In the end, this year’s Bayfest was the best yet. New ideas are already being tossed around for next year’s merriment. So far it’s been decided the crab feast will span both days instead of only one and the Bayfest will move back to the fourth weekend of August.

—Mark Burns

Way Downstream …

On the Eastern Shore, EPA investigators descended on two Tyson’s poultry farms near Salisbury after a tip about piles of chicken manure and chicken corpses, the Associated Press reported. The EPA action is good news for people worried about poultry pollution seeping into the Chesapeake Bay …

In Washington, D.C., a U.S. EPA toxicologist broke ranks last week to say that the spraying of malathion to kill mosquitoes is not as safe as government agencies tell us. The scientist, Brian Dementi, said that malathion ought to be classified as a human cancer-causer, The New York Times reported …

Also in Washington, an announcement by the National Marine Fisheries Service has ended the Give Swordfish a Break campaign by SeaWeb and the Natural Resources Defense Council. The service announced plans this month to close over 100,000 square miles in the Atlantic Ocean and Gulf of Mexico to longline fishing, and a similar ban could be introduced in September in the Grand Banks off New England and Canada — new regulations that may, indeed, give threatened swordfish a break …

In Northfield, Ill., a suburb of Chicago, pigeon-fancier Bruno Dymek was forced to release his 80 racing pigeons because of complaints. The story didn’t end there, the Chicago Tribune reported last week. The homing pigeons returned — with some of their pals. Now there are about 150 pigeons at Bruno’s house, and neighbors are doubly irritated …

Our Creature Feature comes from Adams, Mass., where police received a call from a woman named Margaret Lowry one morning last week reporting a black bear in her garden. Sure enough, when two police arrived, there was apparently a “good-sized black bear slumbering behind the plants,” according to a Boston Globe report.

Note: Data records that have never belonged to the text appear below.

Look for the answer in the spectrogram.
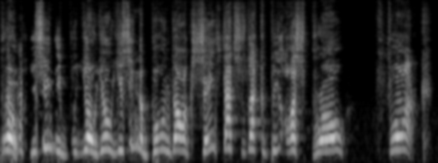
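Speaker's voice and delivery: high, loud, hyped Boston bro. Acted. Friend hyping a movie in a loud high bro voice. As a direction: pitch it way up like an amped Southie kid.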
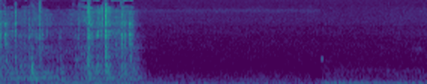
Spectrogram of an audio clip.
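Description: A sewing machine stitching the rolled hem of a child's skirt gives a short rapid mechanical burst of about a second, then near quiet with only low background hum.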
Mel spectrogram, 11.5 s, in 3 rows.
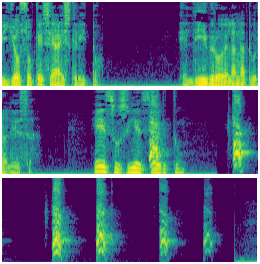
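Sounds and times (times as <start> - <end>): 
speech: 0.1 - 1.5, 2.7 - 4.4, 5.2 - 6.7
hunting dog baying on the trail: 6.0 - 6.4, 7.3 - 7.6, 8.4 - 9.4, 10.0 - 11.0.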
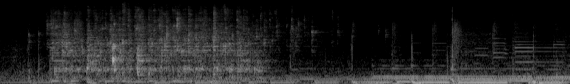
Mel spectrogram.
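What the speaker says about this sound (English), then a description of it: "now I can pour this in" Liquid pours into a vessel of home-brewed radler-style beer, starting as a bright splashing stream and settling into a lower, fuller gurgle as the level rises, close and fairly quiet.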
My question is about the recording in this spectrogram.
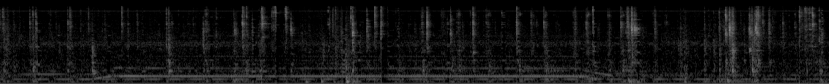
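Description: A drill fitted with an Allen-wrench bit spins up about a second in, runs at a steady pitch for about five seconds and winds down, backing a screw out of a crib's mattress-support hanger. Light metal clicks and ticks from the wire spring frame are heard around it.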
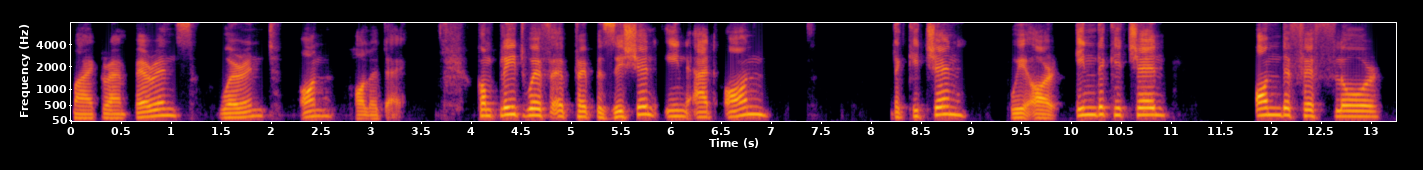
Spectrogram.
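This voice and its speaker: A man teaching English to children, reading a grammar worksheet aloud slowly with long pauses, recorded on a phone over a desk. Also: a little high, no room sound. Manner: slow, drawn-out reading with pauses. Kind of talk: slow worksheet walkthrough for children. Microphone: phone filming a worksheet from above.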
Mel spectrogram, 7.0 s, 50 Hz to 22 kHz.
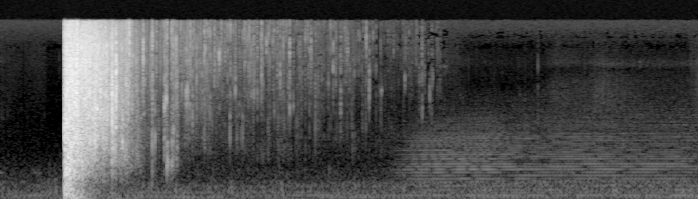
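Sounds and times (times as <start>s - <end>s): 
loud crack of a woman's skeleton shattering: 0.7s - 3.0s
smaller crackling snaps: 0.7s - 3.6s.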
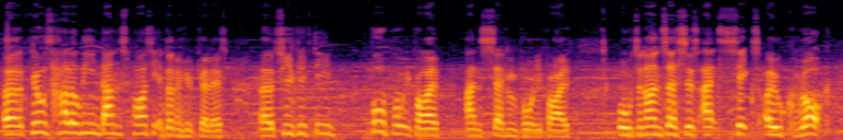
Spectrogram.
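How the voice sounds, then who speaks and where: A hoarse young man, chatty and rambling as he walks through a theme park with his phone. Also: sits high, moderate pace, highs cut off, faint music behind. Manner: chatty, rambling, excitable, many ums. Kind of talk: walking vlog commentary.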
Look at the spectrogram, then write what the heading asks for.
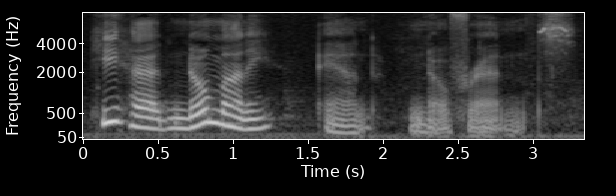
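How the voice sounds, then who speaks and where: A woman reading a children's picture book aloud in a measured, expressive storytelling manner, with pauses. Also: medium pitch, vocal fry. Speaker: storybook reader.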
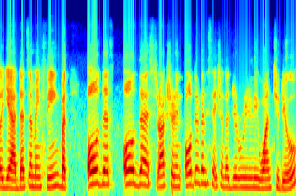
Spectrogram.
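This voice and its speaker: A woman with a Spanish accent, medium pitch, ordinary pitch variation and a moderate pace. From Peru. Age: young. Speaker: young social entrepreneur. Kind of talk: webinar talk. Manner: halting, frequent repetitions and fillers.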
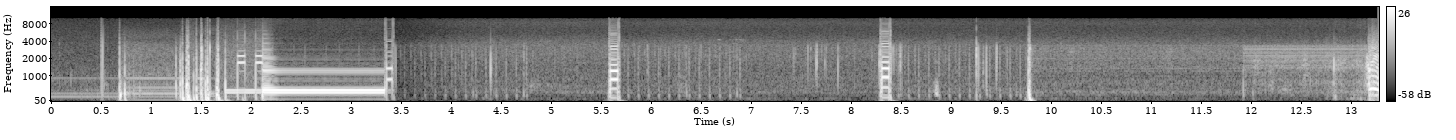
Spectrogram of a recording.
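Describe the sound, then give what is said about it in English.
Telephone switching sounds from a call to the invalid office code 870 on an old step-by-step exchange: a loud burst of stacked tones, then scattered clicks, and a steady tone returning near the end. “870, another invalid office code, we'll get the recording from the 87 step, which in this case happens to have a very uninformative recording ID, which I can assure you didn't last very long.”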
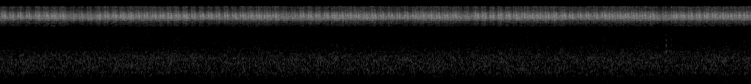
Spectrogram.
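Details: Crickets chirp in a constant high-pitched, finely pulsed trill, the males producing it by drawing one wing over the serrated vein of the other; the sound stays level throughout with no other noises.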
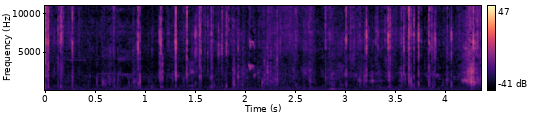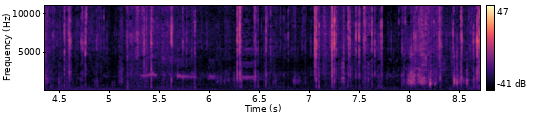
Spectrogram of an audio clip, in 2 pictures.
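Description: Sulphur-crested cockatoos cracking seeds with their beaks as they feed from a tub of seed mix: a steady run of small sharp cracks and clicks, with one louder short sound about four seconds in.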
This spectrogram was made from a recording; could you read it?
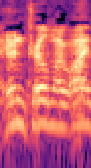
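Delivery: very loud, belted-out delivery. Retelling saying a line to oneself while a film loads: The Fugitive impression. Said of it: "that's a pretty good impression".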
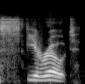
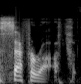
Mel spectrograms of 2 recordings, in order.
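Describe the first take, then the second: First: It is said with the Hebrew pronunciation. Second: It is said with the English game-name pronunciation. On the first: The speaker calls it right. "together they are the Sphirot" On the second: The speaker calls it wrong. "not the Sephiroth"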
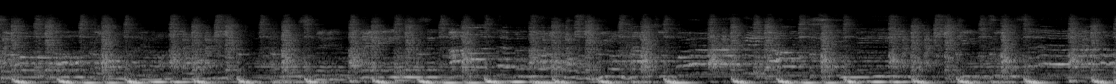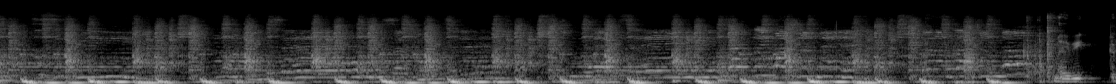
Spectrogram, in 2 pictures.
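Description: A DJ-mixed music tape with a steady, heavy beat playing back on a Technics RS-BX501 cassette deck through loudspeakers. The music cuts off abruptly at the very end when the deck's transport is stopped.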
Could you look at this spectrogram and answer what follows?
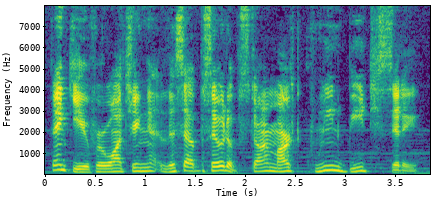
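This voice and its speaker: A man's voice: fairly high pitch, lively intonation, moderate pace, a bit bright. Man reading podcast outro over music. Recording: music behind.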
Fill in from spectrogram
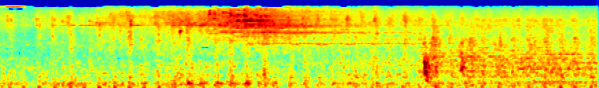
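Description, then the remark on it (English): A goods train rolls along the rails with a steady, heavy rumble and a quick rhythmic clatter of wheels, plus a brief higher metallic squeal near the end. No one speaks. “And on the very first clip here, oh, he is delivering a goods train and something weird occurs.”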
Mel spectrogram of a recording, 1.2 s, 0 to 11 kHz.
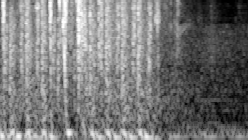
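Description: A quick burst of fully automatic fire from a Ram 7 rifle in the Warzone video game firing range, a dense run of loud close shots that stops abruptly and leaves a short fading tail.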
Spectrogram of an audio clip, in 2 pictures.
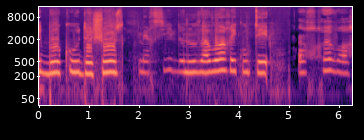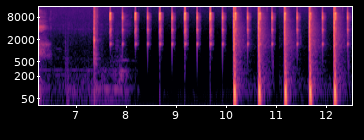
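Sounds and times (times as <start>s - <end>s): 
speech: 0.0s - 6.4s
clock ticking: 7.7s - 12.5s.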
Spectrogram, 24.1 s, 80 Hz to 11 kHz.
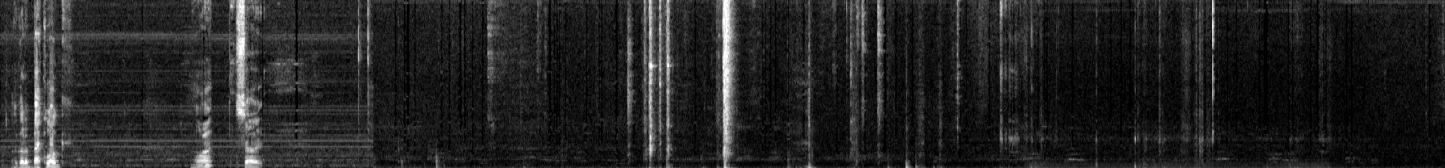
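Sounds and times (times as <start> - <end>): tape deck hum with buzz: 0.0 - 24.0.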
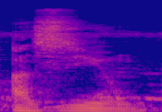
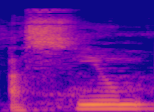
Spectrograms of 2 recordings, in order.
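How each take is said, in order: First: The middle consonant is a buzzing z sound. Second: The middle consonant is a hissing s sound. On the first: The speaker calls it wrong. "and not assume" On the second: The speaker calls it right. "S, as you have in sin, as you have in sick. S, it is assume"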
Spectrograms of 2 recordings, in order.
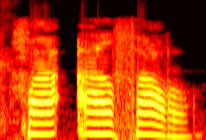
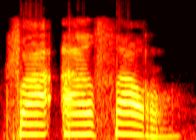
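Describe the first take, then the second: Both takes have the same delivery.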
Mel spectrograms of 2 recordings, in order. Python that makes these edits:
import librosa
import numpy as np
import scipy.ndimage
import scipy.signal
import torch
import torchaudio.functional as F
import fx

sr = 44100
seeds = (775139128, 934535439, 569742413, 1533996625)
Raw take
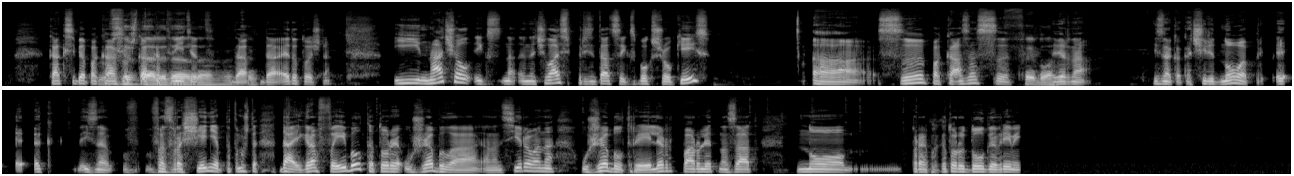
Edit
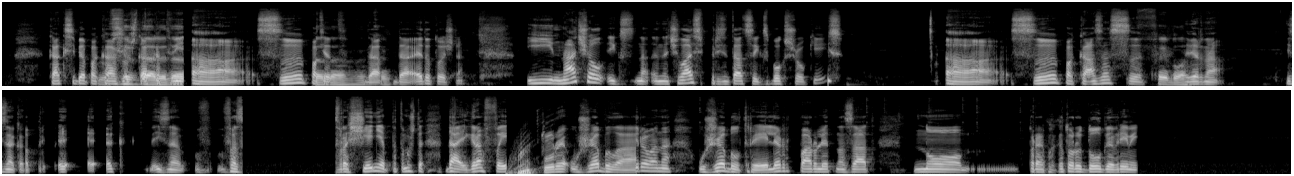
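

y = fx.edit(x, sr, fx.fade_out_span(start_s=6.4, length_s=0.53),
    fx.duplicate(start_s=8.02, length_s=1.33, to_s=1.81),
    fx.cut(start_s=11.81, length_s=0.61),
    fx.insert_room_tone(at_s=14.58, length_s=0.94),
    fx.tape_start(start_s=16.28, length_s=0.56),
    fx.cut(start_s=17.58, length_s=0.49), tone=tone)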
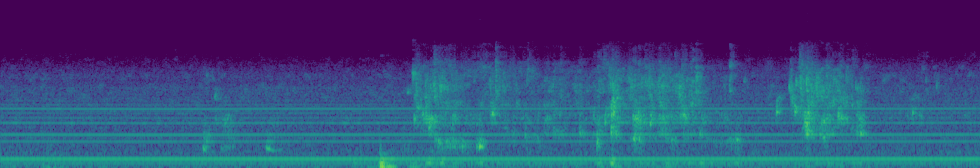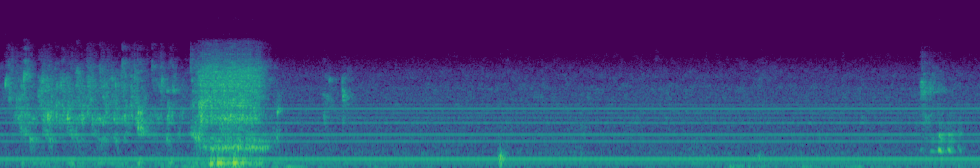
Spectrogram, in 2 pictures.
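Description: Tap water running and splashing into a bathroom sink in uneven bursts, the loudest just before it stops, over a steady electrical hum that carries on alone afterwards.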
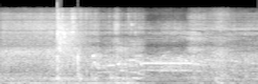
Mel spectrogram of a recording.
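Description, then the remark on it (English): A sharp, loud open-hand slap to the face cracks out once near the start at a Power Slap League contest, followed by a few fainter impacts against a busy, noisy background of crowd murmur. “And you will see other contestants get up and get slapped to the point where they're almost having convulsions.”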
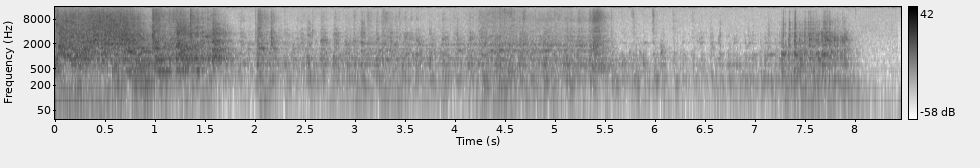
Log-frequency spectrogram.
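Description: Plates and dishes crashing as they are swept off a dining table, a loud crash in the first couple of seconds. A quieter, continuous rattling sound follows.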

Upon closer examination, it was determined that the bear wasn’t stuffed from gorging on garden produce. It was stuffed period: a huge black teddy bear. Authorities took the bear into custody nonetheless, and at last report it was at the police station, uncaged.

Copyright 2000
Bay Weekly